LE: Not in 100 words, that is why I wrote a 70,000-word book! But seriously, the essential technique is to be self-aware. To be aware of which Thinking Paradigms are working in your favour and which might be tripping you up at each stage in every important decision that you take. At first this self-awareness is uncomfortable, like when you are learning anything. Taking up golf or starting the piano. But, just like those tasks, enough practice makes the activity almost unconscious, you can shift it from effort-thinking to auto-thinking mode. You can concentrate of the golf course, or on the music, and forget about the tools and techniques. Then you can really perform.
TLE: How long would it take the everyman to improve his/her thinking and become smarter?
KS: Positive results are immediate. Remember that you are not learning new ways to think. You already have these powerful tools and you are already using them every day. The moment that you become aware of how the Thinking Paradigms work and where they are most likely to be of benefit, and where they might trip you up, you are being smarter. For example, readers of the book often have an ‘aha moment’ when they understand the Narrative Paradigm (the way we fill in the gaps between facts to make coherent stories). They can see how this helps them to create solutions, and how sometimes we are all clever enough to fool ourselves with a good story.
TLE: Are you planning any clinical research?
KS: Ido have some plans in place to do clinical research on the science of empathy in the medium term. I’m looking for clinical experts to partner with me on this fascinating subject.
TLE: You state that our set of Thinking Paradigms have been honed through evolution. Is the nation getting smarter or more stupid?
KS: Some scientists believe that the nation’s (and the world’s) IQ has is increasing slowly over the last few decades. However, the Thinking Paradigms we all use have been developed over millennia and they will not change in any measurable way in the course of a lifetime. What will change is our understanding of these paradigms. With that increase in understanding we are getting smarter, getting better at using the intelligence that we already have. It is like farming. Humans have been doing it since pre-history. The basics of farming have not changed, but our scientific understanding has massively increased the productivity of farming. The basics of our Thinking Paradigms have not changed but the application of scientific understanding, and of new tools like Artificial Intelligence, means that the productivity of our thinking is dramatically improving.

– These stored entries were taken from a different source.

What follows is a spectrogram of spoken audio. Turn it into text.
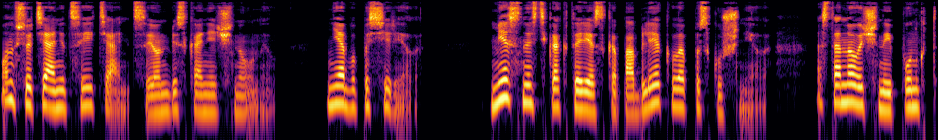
Он все тянется и тянется, и он бесконечно уныл. Небо посерело. Местность как-то резко поблекла, поскушнела. Остановочный пункт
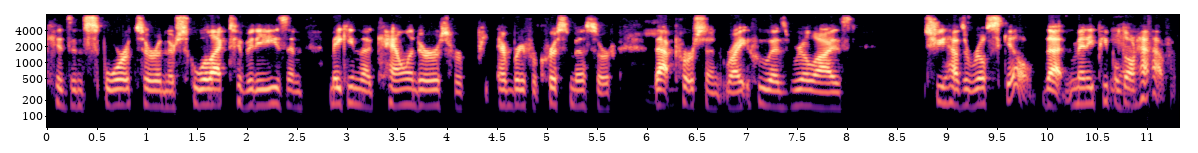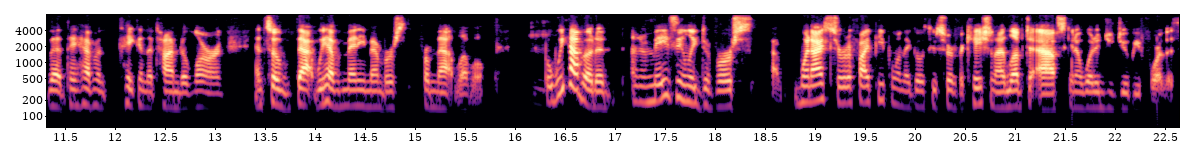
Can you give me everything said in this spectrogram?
kids in sports or in their school activities and making the calendars for everybody for Christmas or that Mm. person, right, who has realized she has a real skill that many people yeah. don't have that they haven't taken the time to learn and so that we have many members from that level but Mm. we have an, an amazingly diverse uh, when i certify people when they go through certification i love to ask you know what did you do before this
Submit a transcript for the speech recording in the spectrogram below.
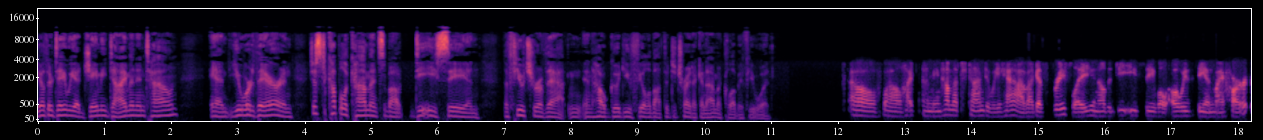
the other day we had Jamie Dimon in town and you were there. And just a couple of comments about DEC and the future of that and, and how good you feel about the Detroit Economic Club, if you would. Oh, well, I, I mean, how much time do we have? I guess briefly, you know, the DEC will always be in my heart.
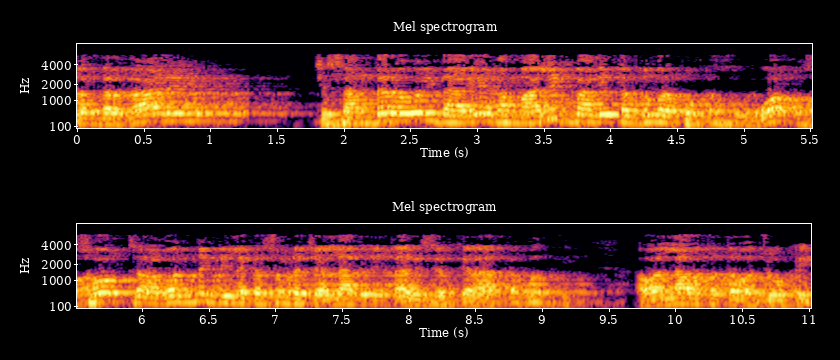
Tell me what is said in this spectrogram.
سندرغاړي چې سندر وای دا غیغه مالک باغې ته دومره په و صوت سره غوږ نه دی لکه څومره چې الله د قاری صاحب قرات ته غوږ دی او الله وتعالى توجه کوي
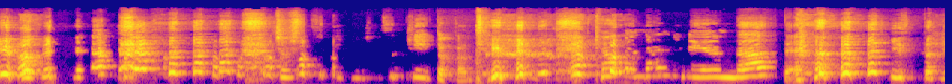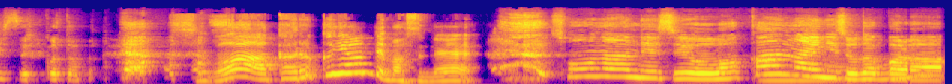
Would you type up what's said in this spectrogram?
言われて、除湿機、除湿機とかって言われて、今日は何でやんだって言ったりすることが。すごい明るく病んでますね。そうなんですよ。わかんないんですよ。だから、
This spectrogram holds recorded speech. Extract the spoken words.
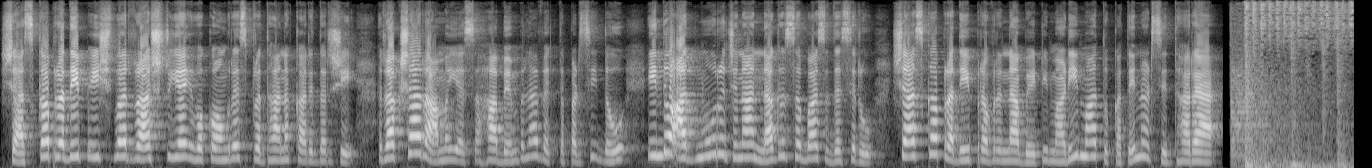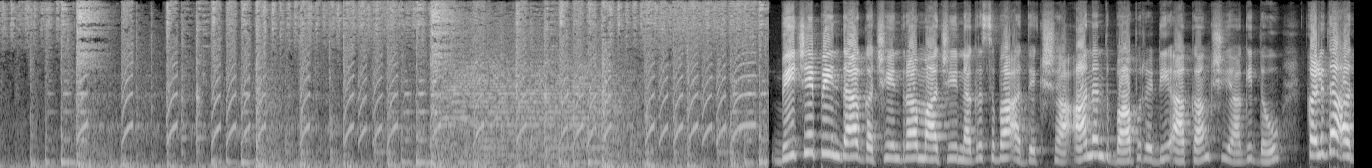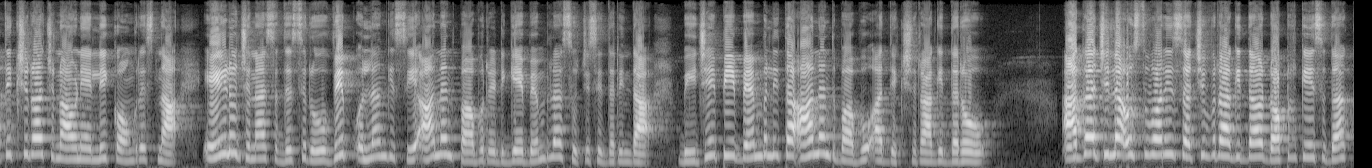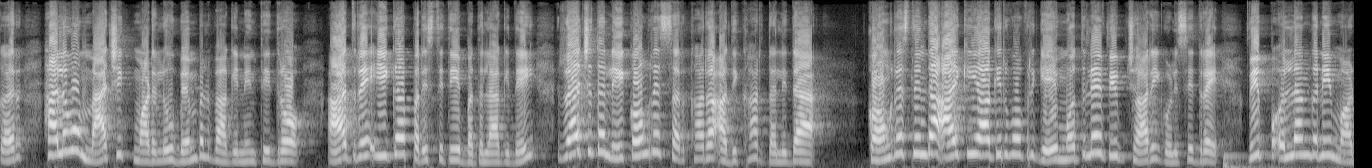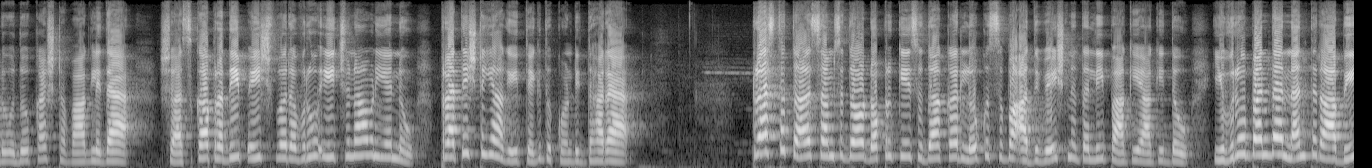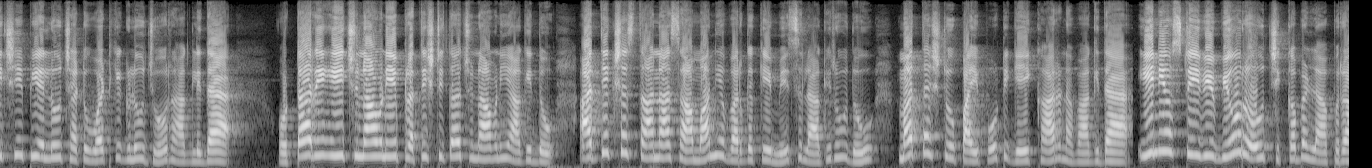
ಶಾಸಕ ಪ್ರದೀಪ್ ಈಶ್ವರ್, ರಾಷ್ಟ್ರೀಯ ಯುವ ಕಾಂಗ್ರೆಸ್ ಪ್ರಧಾನ ಕಾರ್ಯದರ್ಶಿ ರಕ್ಷಾ ರಾಮಯ್ಯ ಸಹ ಬೆಂಬಲ ವ್ಯಕ್ತಪಡಿಸಿದ್ದು, ಇಂದು ಹದಿಮೂರು ಜನ ನಗರಸಭಾ ಸದಸ್ಯರು ಶಾಸಕ ಪ್ರದೀಪ್ ರವರನ್ನ ಭೇಟಿ ಮಾಡಿ ಮಾತುಕತೆ ನಡೆಸಿದ್ದಾರೆ. ಬಿಜೆಪಿಯಿಂದ ಗಜೇಂದ್ರ ಮಾಜಿ ನಗರಸಭಾ ಅಧ್ಯಕ್ಷ ಆನಂದ್ ಬಾಬುರೆಡ್ಡಿ ಆಕಾಂಕ್ಷಿಯಾಗಿದ್ದು, ಕಳೆದ ಅಧ್ಯಕ್ಷರ ಚುನಾವಣೆಯಲ್ಲಿ ಕಾಂಗ್ರೆಸ್ನ ಏಳು ಜನ ಸದಸ್ಯರು ವಿಪ್ ಉಲ್ಲಂಘಿಸಿ ಆನಂದ್ ಬಾಬುರೆಡ್ಡಿಗೆ ಬೆಂಬಲ ಸೂಚಿಸಿದ್ದರಿಂದ ಬಿಜೆಪಿ ಬೆಂಬಲಿತ ಆನಂದ್ ಬಾಬು ಅಧ್ಯಕ್ಷರಾಗಿದ್ದರು. ಆಗ ಜಿಲ್ಲಾ ಉಸ್ತುವಾರಿ ಸಚಿವರಾಗಿದ್ದ ಡಾಕ್ಟರ್ ಕೆ ಸುಧಾಕರ್ ಹಲವು ಮ್ಯಾಜಿಕ್ ಮಾಡಲು ಬೆಂಬಲವಾಗಿ ನಿಂತಿದ್ರು. ಆದರೆ ಈಗ ಪರಿಸ್ಥಿತಿ ಬದಲಾಗಿದೆ. ರಾಜ್ಯದಲ್ಲಿ ಕಾಂಗ್ರೆಸ್ ಸರ್ಕಾರ ಅಧಿಕಾರದಲ್ಲಿದೆ. ಕಾಂಗ್ರೆಸ್ನಿಂದ ಆಯ್ಕೆಯಾಗಿರುವವರಿಗೆ ಮೊದಲೇ ವಿಪ್ ಜಾರಿಗೊಳಿಸಿದ್ರೆ ವಿಪ್ ಉಲ್ಲಂಘನೆ ಮಾಡುವುದು ಕಷ್ಟವಾಗಲಿದೆ. ಶಾಸಕ ಪ್ರದೀಪ್ ಈಶ್ವರ್ ಅವರು ಈ ಚುನಾವಣೆಯನ್ನು ಪ್ರತಿಷ್ಠೆಯಾಗಿ ತೆಗೆದುಕೊಂಡಿದ್ದಾರೆ. ಪ್ರಸ್ತುತ ಸಂಸದ ಡಾಕ್ಟರ್ ಕೆ ಸುಧಾಕರ್ ಲೋಕಸಭಾ ಅಧಿವೇಶನದಲ್ಲಿ ಭಾಗಿಯಾಗಿದ್ದು, ಇವರು ಬಂದ ನಂತರ ಬಿಜೆಪಿಯಲ್ಲೂ ಚಟುವಟಿಕೆಗಳು ಜೋರಾಗಲಿದೆ. ಒಟ್ಟಾರೆ ಈ ಚುನಾವಣೆ ಪ್ರತಿಷ್ಠಿತ ಚುನಾವಣೆಯಾಗಿದ್ದು, ಅಧ್ಯಕ್ಷ ಸ್ಥಾನ ಸಾಮಾನ್ಯ ವರ್ಗಕ್ಕೆ ಮೀಸಲಾಗಿರುವುದು ಮತ್ತಷ್ಟು ಪೈಪೋಟಿಗೆ ಕಾರಣವಾಗಿದೆ. ಈ ನ್ಯೂಸ್ ಟಿವಿ ಬ್ಯೂರೋ ಚಿಕ್ಕಬಳ್ಳಾಪುರ.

TLE: In an age of technological advances and instant communications, where our thoughts are immediately shared with the world, it could be argued that we as a society are thinking less and less. To what extent has technology generally and the advent of instant messaging services/social media specifically impacted our ability to make considered decisions and/or affected the evolution of critical thinking?
KS: Subjects like this have always been emotive stuff. The start of a revolution is always troublesome. Socrates was against the new-fangled technology of writing. He said, “[with writing ] you give your disciples not truth, but only the semblance of truth”. Instead he was a fan of discourse, or conversations, to truly understand anything. Funnily enough social media is really a conversation, when compared to writing a letter. I believe that the medium of communication does not affect the quality of the content. Instead it is the sheer volume of communications, most of which is trivial, that is the problem today. We will eventually learn to deal with this. In the same way a peasant coming from the countryside to the city in the industrial revolution learned to cope with the increase in stimulation that was initially overwhelming. In this mature industrial age, 7% of the world’s population lives in the 50 largest cities which produce 40% of global GDP. Likewise, our thinking will be even better when this technological revolution in thinking matures.